EXCERPTED DATA: Begin
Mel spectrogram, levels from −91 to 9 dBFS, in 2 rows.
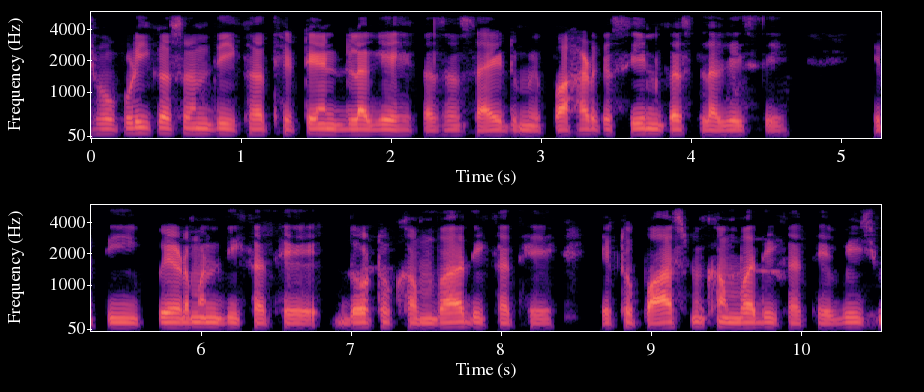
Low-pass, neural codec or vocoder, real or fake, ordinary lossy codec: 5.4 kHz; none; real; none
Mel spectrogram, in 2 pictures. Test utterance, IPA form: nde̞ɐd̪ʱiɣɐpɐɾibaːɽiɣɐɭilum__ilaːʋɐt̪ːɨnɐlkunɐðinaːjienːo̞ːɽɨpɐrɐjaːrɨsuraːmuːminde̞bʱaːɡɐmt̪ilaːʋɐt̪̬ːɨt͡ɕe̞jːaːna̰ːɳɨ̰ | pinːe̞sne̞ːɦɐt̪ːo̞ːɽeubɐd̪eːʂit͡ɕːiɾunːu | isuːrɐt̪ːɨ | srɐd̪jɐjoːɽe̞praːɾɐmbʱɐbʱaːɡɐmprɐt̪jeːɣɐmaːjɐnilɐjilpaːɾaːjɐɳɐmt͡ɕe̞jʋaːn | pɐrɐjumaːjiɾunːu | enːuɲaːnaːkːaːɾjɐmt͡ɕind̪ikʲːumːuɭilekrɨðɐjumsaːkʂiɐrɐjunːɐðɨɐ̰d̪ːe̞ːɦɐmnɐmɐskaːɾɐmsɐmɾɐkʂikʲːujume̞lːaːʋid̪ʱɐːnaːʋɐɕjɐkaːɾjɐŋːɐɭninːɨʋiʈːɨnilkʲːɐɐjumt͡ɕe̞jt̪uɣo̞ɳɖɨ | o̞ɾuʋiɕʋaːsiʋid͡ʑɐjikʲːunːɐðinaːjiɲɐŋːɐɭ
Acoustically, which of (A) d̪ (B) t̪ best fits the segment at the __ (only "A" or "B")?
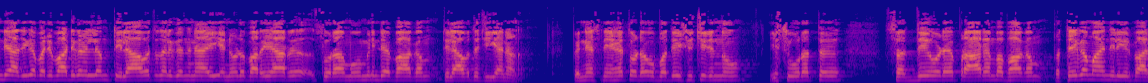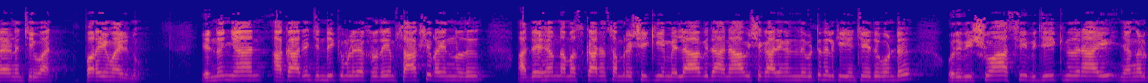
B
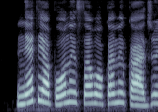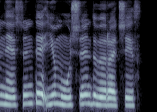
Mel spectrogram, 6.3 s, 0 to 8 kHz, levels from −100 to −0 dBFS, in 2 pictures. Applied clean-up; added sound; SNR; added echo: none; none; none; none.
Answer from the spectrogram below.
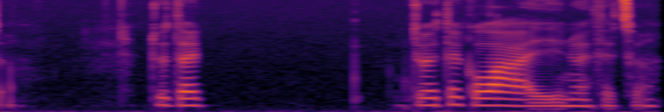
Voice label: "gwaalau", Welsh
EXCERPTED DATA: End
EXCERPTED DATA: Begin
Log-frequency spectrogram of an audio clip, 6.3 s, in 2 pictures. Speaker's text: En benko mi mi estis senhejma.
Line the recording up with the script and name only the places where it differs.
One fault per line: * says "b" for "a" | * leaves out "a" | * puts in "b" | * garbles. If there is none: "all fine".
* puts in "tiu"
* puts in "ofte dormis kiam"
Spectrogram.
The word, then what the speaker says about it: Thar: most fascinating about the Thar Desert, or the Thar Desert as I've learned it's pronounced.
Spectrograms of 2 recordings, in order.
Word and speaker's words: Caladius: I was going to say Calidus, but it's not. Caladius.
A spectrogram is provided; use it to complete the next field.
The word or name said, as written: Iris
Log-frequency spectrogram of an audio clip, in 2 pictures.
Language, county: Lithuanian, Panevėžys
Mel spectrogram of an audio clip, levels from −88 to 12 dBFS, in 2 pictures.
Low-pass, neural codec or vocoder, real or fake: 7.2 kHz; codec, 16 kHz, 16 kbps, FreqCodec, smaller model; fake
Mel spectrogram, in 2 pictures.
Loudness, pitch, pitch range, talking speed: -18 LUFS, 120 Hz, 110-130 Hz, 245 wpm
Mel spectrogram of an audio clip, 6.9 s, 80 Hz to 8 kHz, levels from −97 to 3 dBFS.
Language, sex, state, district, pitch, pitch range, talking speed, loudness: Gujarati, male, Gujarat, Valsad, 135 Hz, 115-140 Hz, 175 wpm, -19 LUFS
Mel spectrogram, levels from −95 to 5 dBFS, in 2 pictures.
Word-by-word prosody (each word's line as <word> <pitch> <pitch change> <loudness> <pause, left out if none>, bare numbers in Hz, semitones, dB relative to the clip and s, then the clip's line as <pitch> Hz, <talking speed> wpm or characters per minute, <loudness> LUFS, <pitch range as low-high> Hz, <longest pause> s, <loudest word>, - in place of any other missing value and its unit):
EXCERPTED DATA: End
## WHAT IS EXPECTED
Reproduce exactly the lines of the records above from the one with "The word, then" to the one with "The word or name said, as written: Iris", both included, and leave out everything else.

## FINAL ANSWER
The word, then what the speaker says about it: Thar: most fascinating about the Thar Desert, or the Thar Desert as I've learned it's pronounced.
Spectrograms of 2 recordings, in order.
Word and speaker's words: Caladius: I was going to say Calidus, but it's not. Caladius.
A spectrogram is provided; use it to complete the next field.
The word or name said, as written: Iris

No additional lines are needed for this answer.